(pronounced /ˌproʊpri.ɵˈsɛpʃən/ PRO-pree-o-SEP-shən), from Latin proprius, meaning "one's own" and perception) is the sense of the relative position of neighbouring parts of the body. Unlike the six exteroceptive senses (sight, taste, smell, touch, hearing, and balance) by which we perceive the outside world, and interoceptive senses, by which we perceive the pain and movement of internal organs, proprioception is a third distinct sensory modality that provides feedback solely on the status of the body internally. It is the sense that indicates whether the body is moving with required effort, as well as where the various parts of the body are located in relation to each other.Sir Charles Bell, who wrote the book about the Hand, used the term muscle sense and I suspect you would have to be interested in the human hand and body for any of this to be meaningful to you.
Today in the CSS wood shop, 4th, 5th and 6th grade students worked on their hand-made journals, and began making game boards to use in their travels. The Fox and Geese game boards are based on those featured in A.J. Hamler's new book on Civil War Woodworking projects. Our high school students started work on an Ark of the Covenant as part of their world religions class.

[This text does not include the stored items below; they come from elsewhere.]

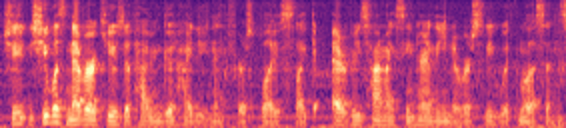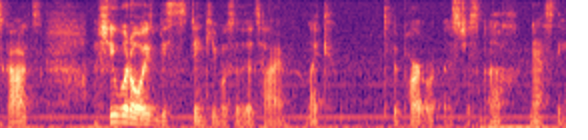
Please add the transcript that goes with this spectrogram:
She she was never accused of having good hygiene in the first place. Like every time I seen her in the university with Melissa and Scott's, she would always be stinky most of the time. Like to the part where it's just ugh nasty.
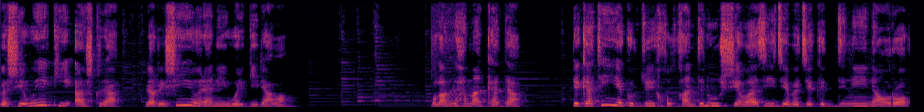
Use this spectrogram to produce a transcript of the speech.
بە شێوەیەکی ئاشکرا لە ڕیشی یۆنانی وەرگیراوە بەڵام لە هەمان کاتدا پێکاتی یەکگرتووی خوڵقاندن و شێوازی جێبەجێکردنی ناوڕۆک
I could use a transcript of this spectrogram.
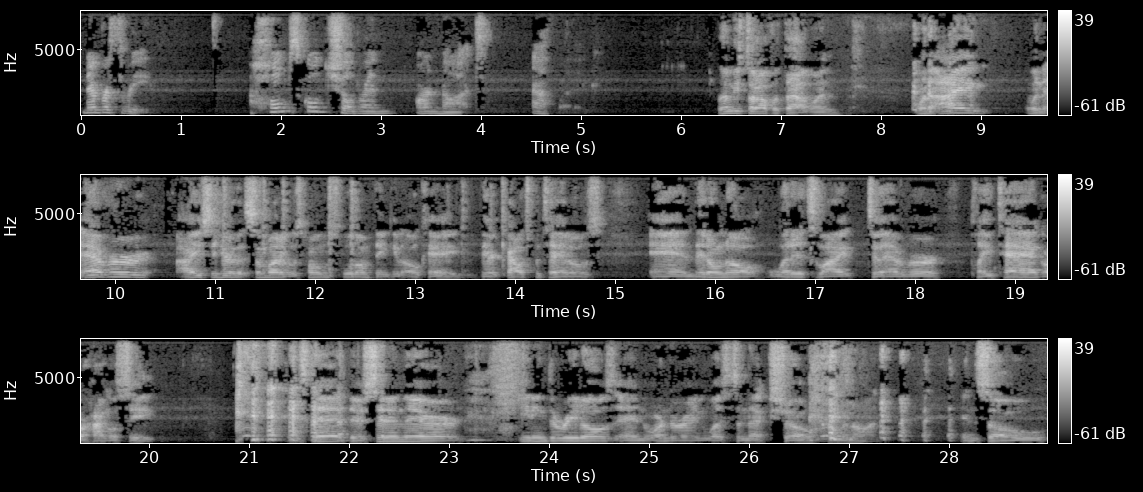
Number three, homeschooled children are not athletic. Let me start off with that one. When I, whenever I used to hear that somebody was homeschooled, I'm thinking, okay, they're couch potatoes, and they don't know what it's like to ever play tag or hide and seek. Instead, they're sitting there eating Doritos and wondering what's the next show coming on. and so,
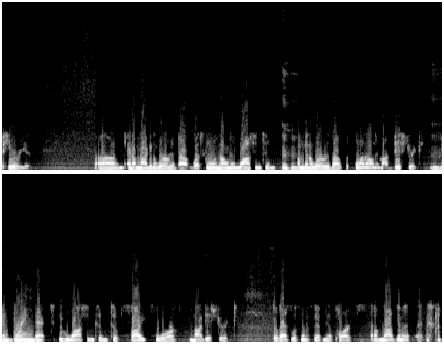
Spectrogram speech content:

Scrapwood Bob sent this link to a yurt building/spoon and bowl carving class with Bill Coperthwaite, so while I neglected to get any photos taken today while in the CSS woodshop, I'll share these above and below from Bill Coperthwaite's yurt building workshop with CSS students in 2002.